Rules are rules and promises remain promises. Which means that the next entry on this page shall not be in English as so often, not even in German, as would be comfortable, but in neckbreaking Lithuanian. Wish me luck. I am off self-torturing. See you around in a few days. Iki greito!


Honorable mentions: France (15), Iceland, Australia (12 each), India (9), Finland, Sweden (8 each), Portugal (7), Austria (6), Slovenia, Switzerland, Hungary, Turkey, Belgium (5 each), Singapore (4), Romania, Ukraine, Japan (3 each), Brazil, Israel, Trinidad and Tobago, Croatia (2 each), Gibraltar, United Arab Emirates, Poland, Ireland, Philippines, Indonesia, Norway, Thailand (1 ambassador each). Oh, and some who come from the European Union and feel that is enough of national marking.

This has gone far more global than I thought!

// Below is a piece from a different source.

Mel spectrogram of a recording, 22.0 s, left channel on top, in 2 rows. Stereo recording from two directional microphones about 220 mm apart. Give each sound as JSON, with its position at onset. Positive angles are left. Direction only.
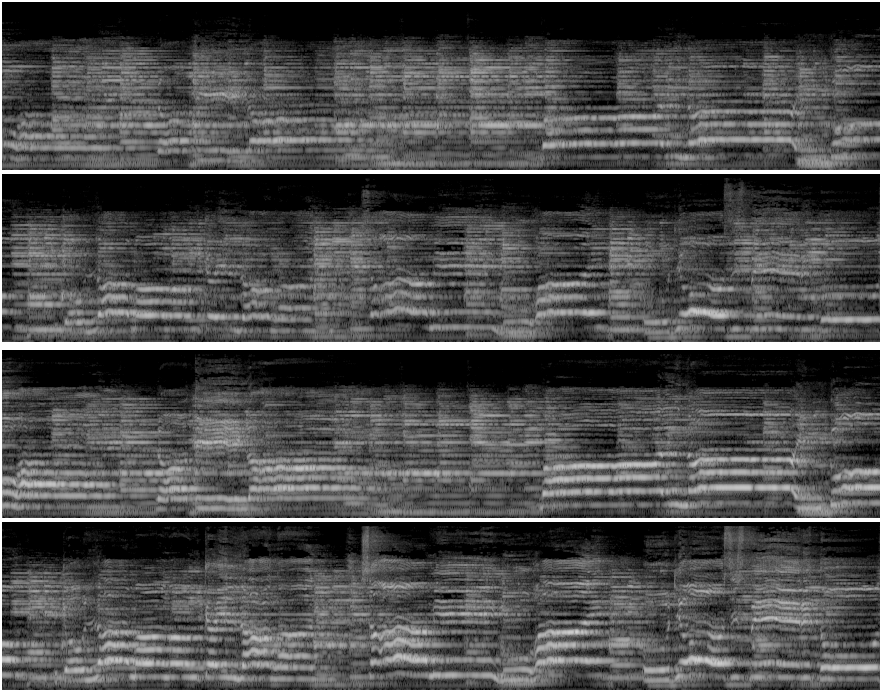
{"t": 12.2, "sound": "music", "side_deg": -45}
{"t": 17.6, "sound": "music", "side_deg": -50}
{"t": 19.5, "sound": "music", "side_deg": -40}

What a fun ride this blog is.

A big Plate of Sideorders – Up the Anglican: Of Religion, old and new, and of looking down

When I woke up, morning had broken. It had also taken over the world with full force and knocked on my window for a few hours with its strongest beams, desperately trying to wake me up, and when it had grown tired of waiting for me, it had passed entirely.

I peeled my vegetable self out of bed and hauled it on the chair before the laptop. In garish colours, the chat programme spat the newest chunk of information into my face. Melli shared her idea of climbing the tower of the Anglican Cathedral at 12 sharp. A fine plan in my eyes. Until I checked the time. I had but twenty minutes. Continue reading

A Big Plate of Sideorders – Underground poetry

Bar Fresa was situated in tiny Colquitt Street, some 100 metres away from blitzed and bombed St. Luke´s. Agnes and I followed the flyer call for the rhyme´n´roll party Liverpool´s poetry-scene had organized. Dub reggae beats from the Senator Sound System bounced off the low fairy-light lit ceiling down upon us and made our feet swing in time, while two ragga-MCs toasted on di riddim, and a small crowd of artistic young people with their heads tilted and their arms crossed before their hearts or their hands feeling the warm wood of the tables in front of them were listening for wisdom, tea candles in glass ashtrays vaguely lighting up their faces. Continue reading

A Big Plate of Sideorders – Bad hair days, Chinese New Years and lots of music

“And when Tammy and I left the club, and Miguel shaw us together, ush, çe ashked, imagine what çe ashked! Çe ashked: Are you going for f-fucking now?” Giorgis still looked as if just confronted with the question. His mouth gaped. “I mean, can you believe that?!” And he touched his heart for the enormous impudence of such an enquiry. Continue reading